February 03, 2020, 09:46:23 pm #34 Last Edit: February 03, 2020, 10:02:05 pm by culpeper
I hear you, Thrawn.  And you haven't convinced me that this guy is any more important than the local beach bum people admire for a while  and then grow up and move on.  Seriously, he has completed level 1 whether he cares to admit it or not.  Personally, if I told him he was getting butter bars and he told me, no, I wouldn't renew his membership.  I don't care how good he is at one thing and that alone.  What your Wing has is somebody that thinks he is a Nomad but doesn't actually go anywhere and people like you admire that.  This isn't the Bandidos MC.

THRAWN

Quote from: culpeper on February 03, 2020, 09:46:23 pmI hear you, Thrawn.  And you haven't convinced me that this guy is any more important than the local beach bum people admire for a while  and then grow up and move on.  Seriously, he has completed level 1 whether he cares to admit it or not.  Personally, if I told him he was getting butter balls and he told me, no, I wouldn't renew his membership.  I don't care how good he is at one thing and that alone.  What your Wing has is somebody that thinks he is a Nomad but doesn't actually go anywhere and people like you admire that.  This isn't the Bandito MC.

Since your new, I'll educate you on a couple of things:

1. Rank in CAP means nothing. The guy I'm talking about finished his Wilson a decade before I joined. Just because he didn't promote, and didn't have to, doesn't mean that he wasn't active in the program.

2. CAP has 3 missions. The SMTP isn't one of them. Don't want to take the classes? You don't have to. Don't want to advance in "rank"? You don't have to. Still want to put in 60+ hours per week on top of your job supporting the program and being an incident commander, or like etodd spend piles of time and treasure flying
Cadets? Welcome aboard...

3. Burning through the program like you're making the Kessel Run doesn't equal leadership. Mentoring, coaching, getting to know your cadets is much more effective than getting your L3 in 18 months or wondering what you're going to pin to your uni. Take some time and learn the program. Service before self. That includes serving the organization before you start whipping through the Levels with nothing to back it up. Cadets do not care about the SMTP. They care that there is someone there dedicated to and focused on the success of the Cadet Program. That's the mission. Learn the program, learn the missions.

Good luck. 
Strup
"Belligerent....at times...."
AFRCC SMC 10-97
NSS ISC 05-00
USAF SOS 2000
USAF ACSC 2011
US NWC 2016

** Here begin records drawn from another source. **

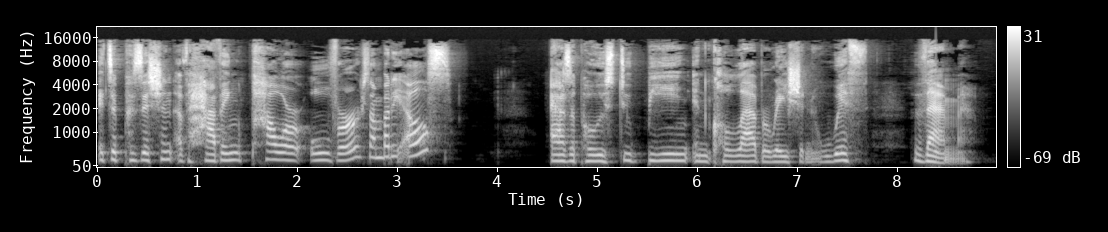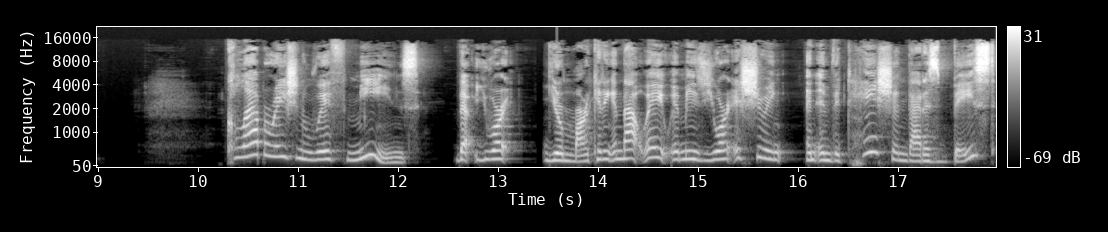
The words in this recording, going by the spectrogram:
It's a position of having power over somebody else as opposed to being in collaboration with them. Collaboration with means that you are, you're marketing in that way. It means you're issuing an invitation that is based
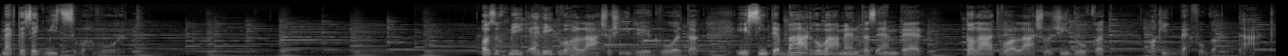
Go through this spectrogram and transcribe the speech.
mert ez egy micva volt. Azok még elég vallásos idők voltak, és szinte bárhová ment az ember, talált vallásos zsidókat, akik befogadták.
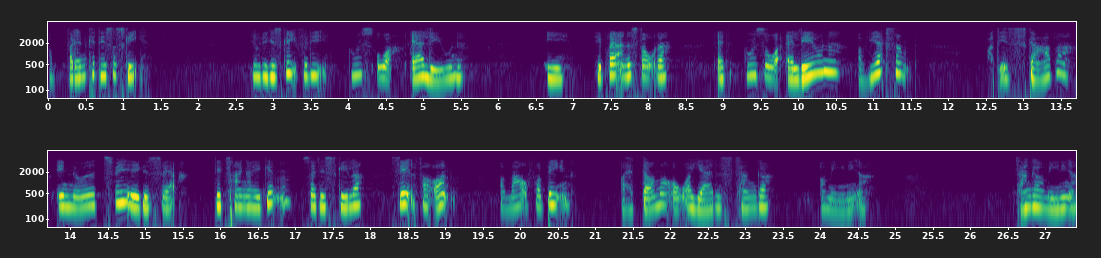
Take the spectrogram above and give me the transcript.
Og hvordan kan det så ske? Jo, det kan ske, fordi Guds ord er levende. I Hebræerne står der, at Guds ord er levende og virksomt, og det er skarpere end noget tvækket svær. Det trænger igennem, så det skiller sjæl fra ånd og mag fra ben, og er dommer over hjertets tanker og meninger. Tanker og meninger,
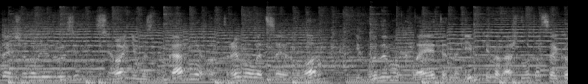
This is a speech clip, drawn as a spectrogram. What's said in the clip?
Добрий день, шановні друзі! Сьогодні ми з друкарні отримали цей рулон і будемо клеїти наліпки на наш мотоцикл.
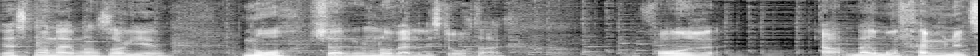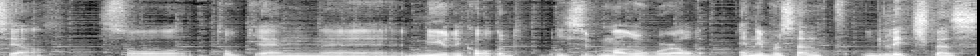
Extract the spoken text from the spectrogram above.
resten av nærlandslaget. Nå skjedde det noe veldig stort her. For ja, nærmere fem minutter siden så tok jeg en eh, ny rekord i Super Mario World. Any percent, glitchless.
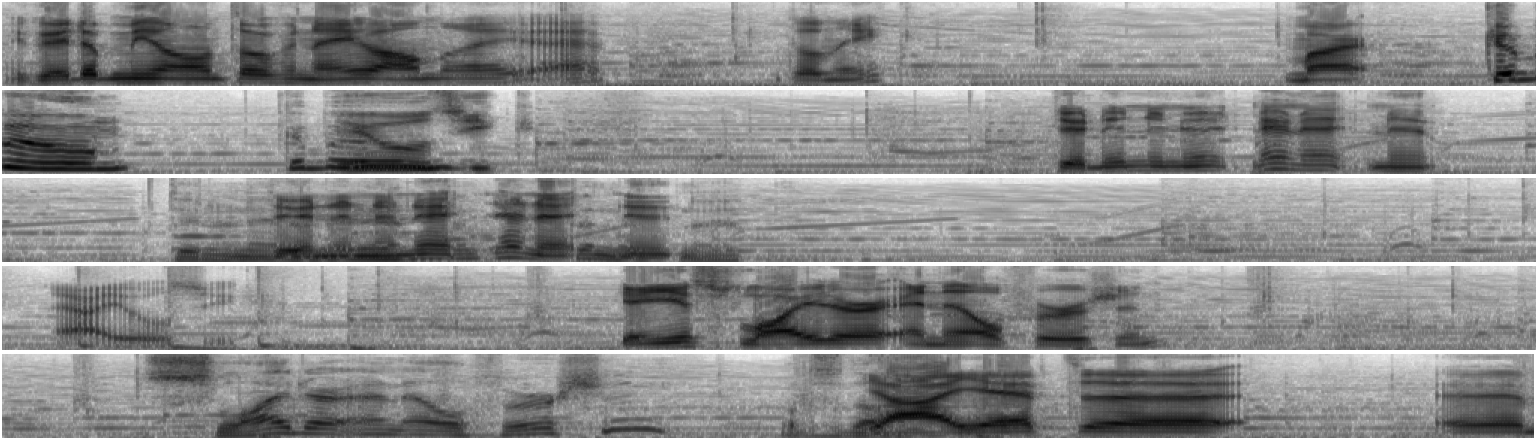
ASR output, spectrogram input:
Ik weet dat Milan het over een hele andere hebt dan ik. Maar, kaboom! Kaboom. Heel ziek. Nee, nee, nee, nee, nee, nee. Ja, heel ziek. Ken je Slider NL version? Slider NL version? Wat is dat? Ja, je hebt eh, eh,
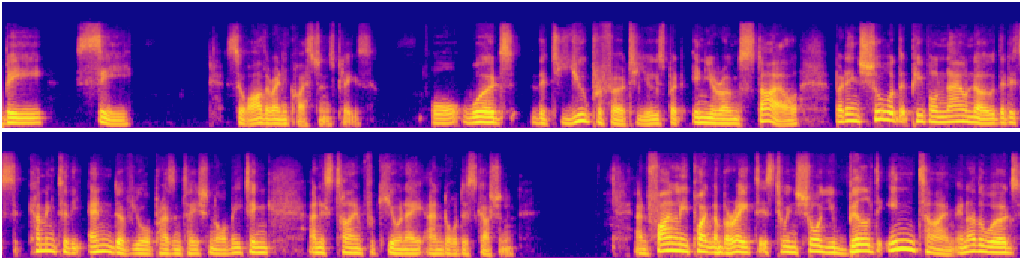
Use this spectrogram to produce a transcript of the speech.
B, C. So are there any questions, please? or words that you prefer to use, but in your own style, but ensure that people now know that it's coming to the end of your presentation or meeting and it's time for Q&A and or discussion. And finally, point number eight is to ensure you build in time. In other words,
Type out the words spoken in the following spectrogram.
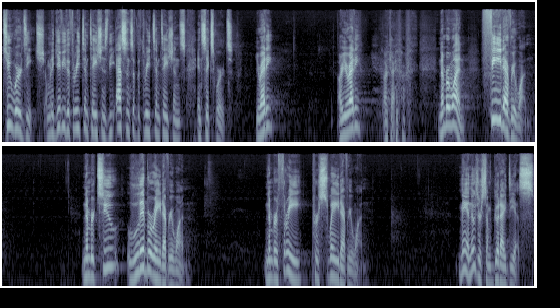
Two words each. I'm going to give you the three temptations, the essence of the three temptations in six words. You ready? Are you ready? Okay. Number one, feed everyone. Number two, liberate everyone. Number three, persuade everyone. Man, those are some good ideas.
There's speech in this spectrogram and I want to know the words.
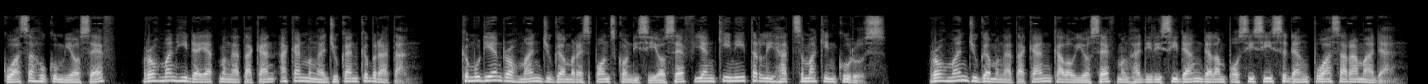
Kuasa hukum Yosef, Rohman Hidayat mengatakan akan mengajukan keberatan. Kemudian Rohman juga merespons kondisi Yosef yang kini terlihat semakin kurus. Rohman juga mengatakan kalau Yosef menghadiri sidang dalam posisi sedang puasa Ramadan.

culpeper

Now, you sound like your pulling rank and with that a big, Yes, sir.

Mitchell 1969

Quote from: culpeper on February 03, 2020, 09:46:23 pmPersonally, if I told him he was getting butter bars and he told me, no, I wouldn't renew his membership. 

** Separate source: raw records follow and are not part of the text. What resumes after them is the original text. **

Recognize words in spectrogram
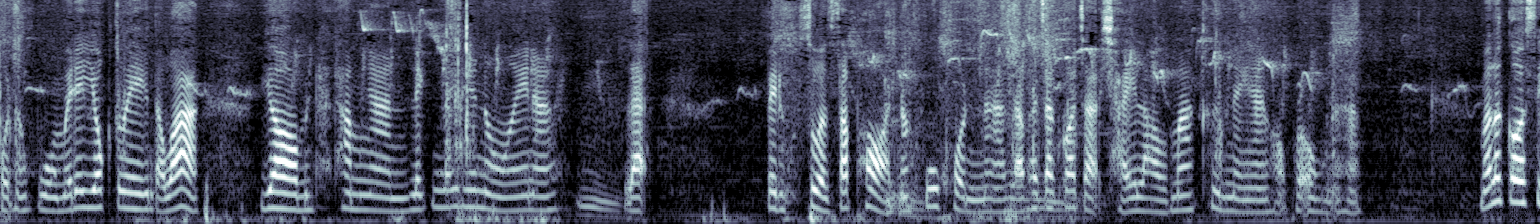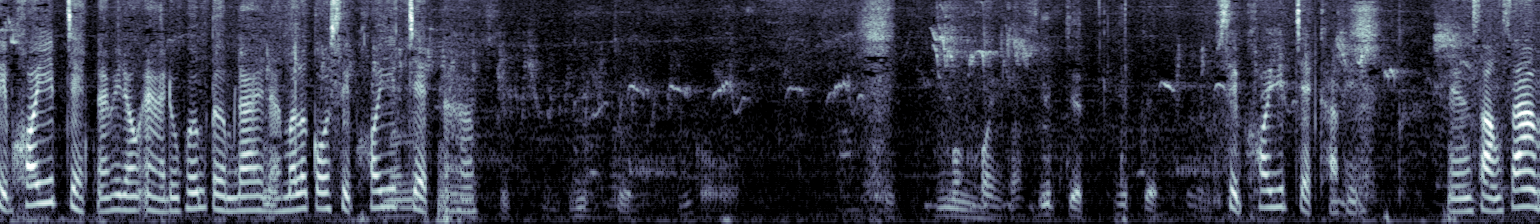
คนทั้งปวงไม่ได้ยกตัวเอง แต่ว่ายอมทำงานเล็กๆน้อยๆนะอืมและเป็นส่วน support นะผู้คนนะแล้วพระเจ้าก็จะใช้เรามากขึ้นในงานของพระองค์นะคะมาระโก10ข้อ27นะพี่น้องอ่าดูเพิ่มเติมได้นะมาระโก10ข้อ27นะคะอืยี่สิบเจ็ดยี่สิบเจ็ดสิบข้อ27ค่ะพี่หนึ่งสองสาม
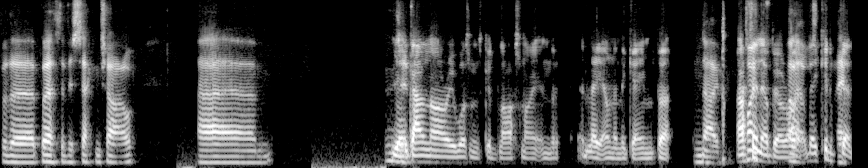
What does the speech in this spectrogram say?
for the birth of his second child. Um, Yeah, it? Gallinari wasn't as good last night in the late on in the game, but no. I think they'll be all right. They could get.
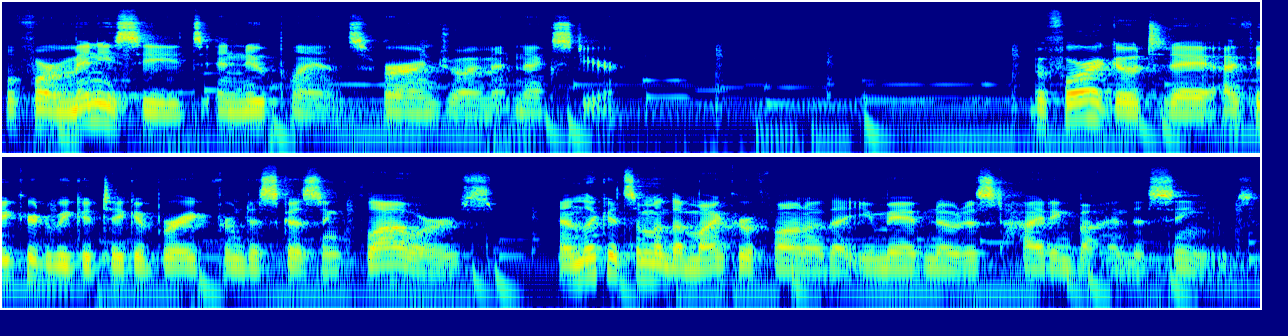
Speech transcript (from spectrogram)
will form many seeds and new plants for our enjoyment next year. Before I go today, I figured we could take a break from discussing flowers and look at some of the microfauna that you may have noticed hiding behind the scenes.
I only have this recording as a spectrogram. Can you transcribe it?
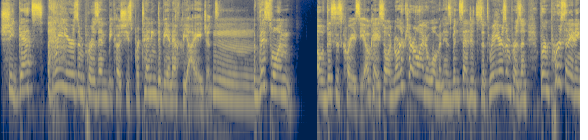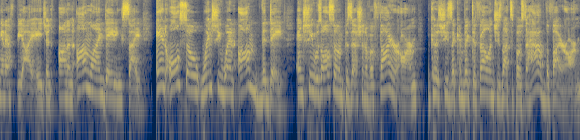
She gets three years in prison because she's pretending to be an FBI agent. Hmm. This one, oh, this is crazy. Okay, so a North Carolina woman has been sentenced to three years in prison for impersonating an FBI agent on an online dating site. And also when she went on the date, and she was also in possession of a firearm because she's a convicted felon. She's not supposed to have the firearm.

<<SNIP>>

 This isn't the Bandidos MC.


I'll betcha a buck you would NOT do that, fail to let him renew. Because, as you pointed out, this isn't the Bandidos MC.

You don't have ultimate membership power over members based on your personal standards. We have personnel regulations, membership committees and higher levels of command specifically so that individuals don't just "wing it."

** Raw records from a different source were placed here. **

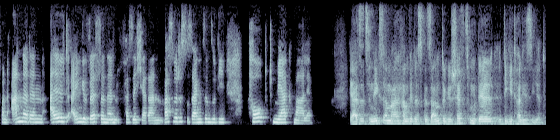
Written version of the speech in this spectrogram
von anderen alteingesessenen Versicherern? Was würdest du sagen, sind so die Hauptmerkmale? Ja, also zunächst einmal haben wir das gesamte Geschäftsmodell digitalisiert.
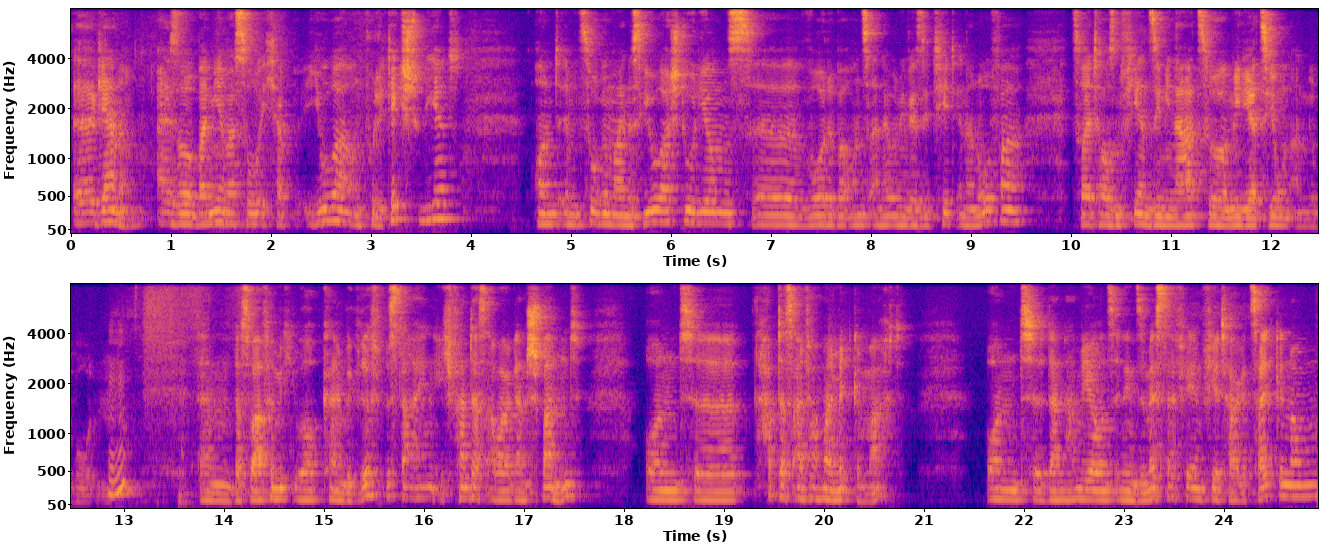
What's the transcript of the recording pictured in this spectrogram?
Äh, gerne. Also bei mir war es so, ich habe Jura und Politik studiert und im Zuge meines Jurastudiums äh, wurde bei uns an der Universität in Hannover 2004 ein Seminar zur Mediation angeboten. Mhm. Ähm, das war für mich überhaupt kein Begriff bis dahin. Ich fand das aber ganz spannend und äh, habe das einfach mal mitgemacht. Und äh, dann haben wir uns in den Semesterferien vier Tage Zeit genommen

Your unilateral decision to not renew a productive member has no basis in regulations. You might want to reconsider your personnel practices, and soon.


Sent from my iPhone using Tapatalk
_________________
Bernard J. Wilson, Major, CAP

Mitchell 1969; Earhart 1971; Eaker 1973. Cadet Flying Encampment, License, 1970. IACE New Zealand 1971; IACE Korea 1973.

CAP has been bery, bery good to me.

culpeper

February 04, 2020, 02:10:20 pm #38 Last Edit: February 04, 2020, 02:36:41 pm by culpeper
Major, you know people are rarely expelled for the most obvious reason.  And all those internal controls are there for exactly that.  And I'm not referring to a productive member. 

catrulz

The part of PDTP that really needs updating is the specialty track portion.